In 1999, hurricane LENNY, not a major storm but a strange one came calling. It had started in the Western Caribbean and moved Eastward..... first to do that since someone decided to keep track of the storms. That time we had rain and winds, and the surge really did a number on the beaches. It took months to replenish the sand, years to get them back to normal. I remember there was a regatta scheduled for that weekend and had to be canceled. After that it rained almost everyday until March! There was water everywhere and because there is no good drainage on the island, flooding was a part of our lives all those months. I thought I was going to go crazy.

Then there was calm. For years, every storm just went somewhere else. That was fine with me and I didn't think of it at all. Hadn't I been told that the island was outside the hurricane belt? and wasn't that true? only two storms in 17 years and no major damage. There were other storms, not necessarily ones with names, that passed through. After all, this is the Tropics, but nothing to alarm the population or make anyone be on the alert. Suddenly, that has changed.

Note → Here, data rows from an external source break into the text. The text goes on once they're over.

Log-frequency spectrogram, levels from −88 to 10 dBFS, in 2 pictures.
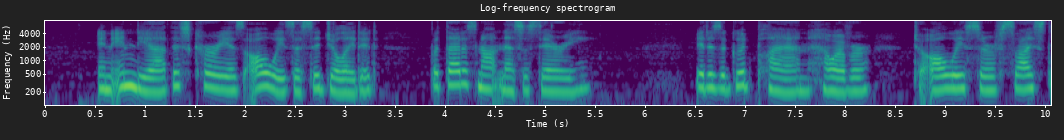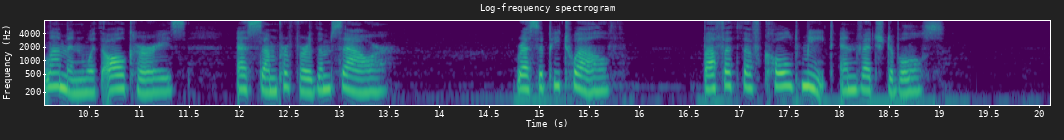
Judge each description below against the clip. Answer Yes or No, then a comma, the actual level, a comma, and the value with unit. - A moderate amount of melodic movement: Yes, average, 3.2 semitones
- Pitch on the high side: Yes, high, 225 Hz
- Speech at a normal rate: No, slow, 115 wpm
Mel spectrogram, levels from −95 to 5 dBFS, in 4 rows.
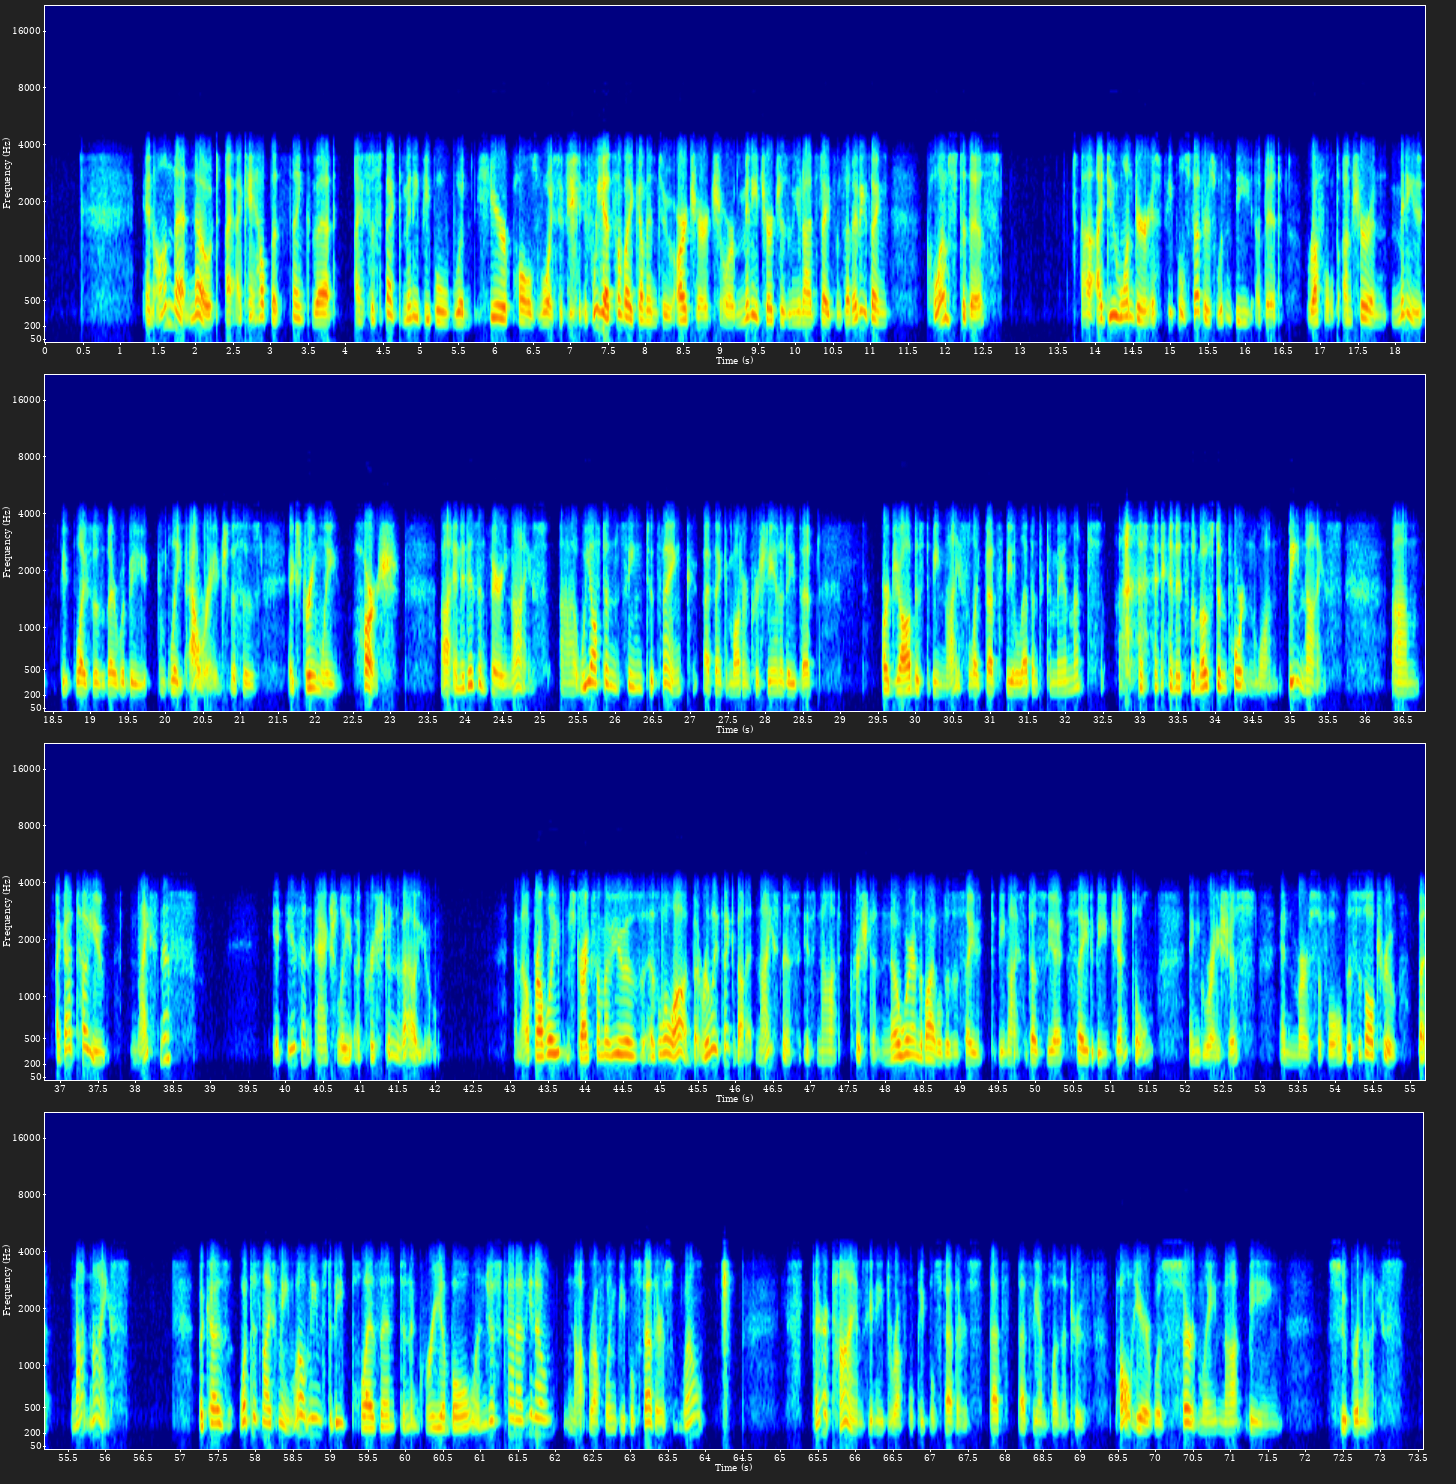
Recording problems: phone-call audio; nothing above 3.5 kHz

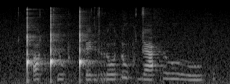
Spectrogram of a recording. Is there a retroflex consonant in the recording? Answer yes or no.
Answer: no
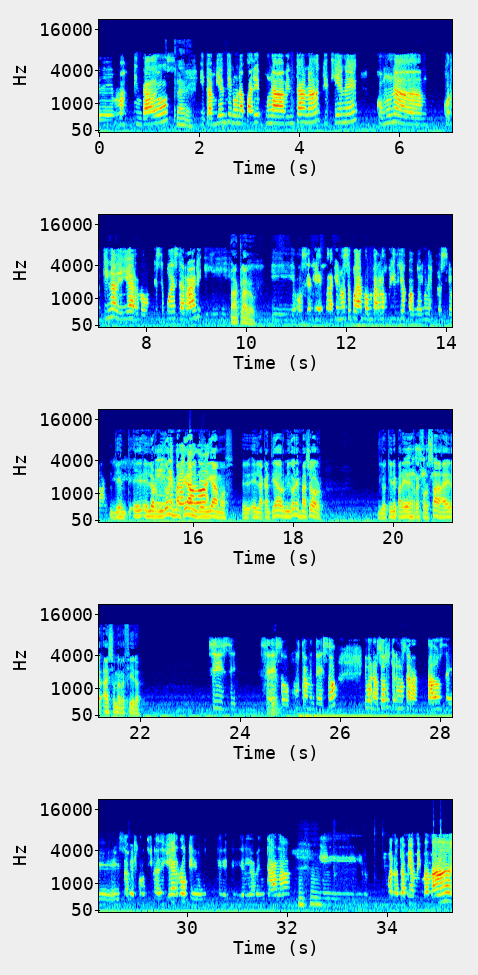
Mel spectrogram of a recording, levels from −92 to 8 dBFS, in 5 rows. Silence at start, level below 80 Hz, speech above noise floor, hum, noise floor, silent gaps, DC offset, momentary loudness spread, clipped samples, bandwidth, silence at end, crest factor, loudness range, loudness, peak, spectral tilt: 0 s; -50 dBFS; 30 dB; none; -51 dBFS; none; under 0.1%; 20 LU; under 0.1%; 11.5 kHz; 0 s; 22 dB; 12 LU; -19 LUFS; 0 dBFS; -3.5 dB/octave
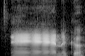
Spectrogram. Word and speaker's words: Anika: Maybe I'm Anika. pronouncing Yeah, it wrong. it's with an eh. Anika. Yes.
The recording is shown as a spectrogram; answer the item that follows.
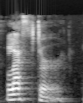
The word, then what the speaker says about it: laughter: Essa palavra laughter também temos de novo o GH com som de F, olha. Laughter, L-A-U-G-H-T-E-R. E a pronúncia é bem simples: laughter, laughter. Uhum.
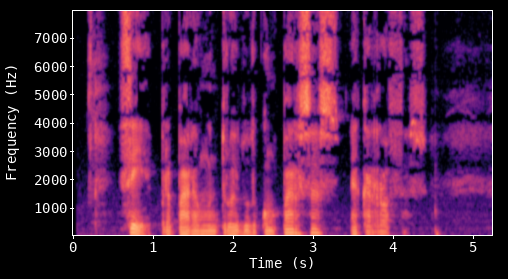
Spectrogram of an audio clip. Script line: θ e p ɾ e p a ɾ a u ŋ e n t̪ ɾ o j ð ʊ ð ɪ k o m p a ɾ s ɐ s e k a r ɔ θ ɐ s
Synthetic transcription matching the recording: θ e p ɾ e p a ɾ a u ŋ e n t̪ ɾ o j ð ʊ ð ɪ k o m p a ɾ s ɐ s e k a r ɔ θ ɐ s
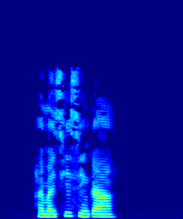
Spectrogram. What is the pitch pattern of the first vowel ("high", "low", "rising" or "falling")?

Since I moved away there has been IVAN, DEAN and now FELIX. Whoever is in charge, STOP IT!!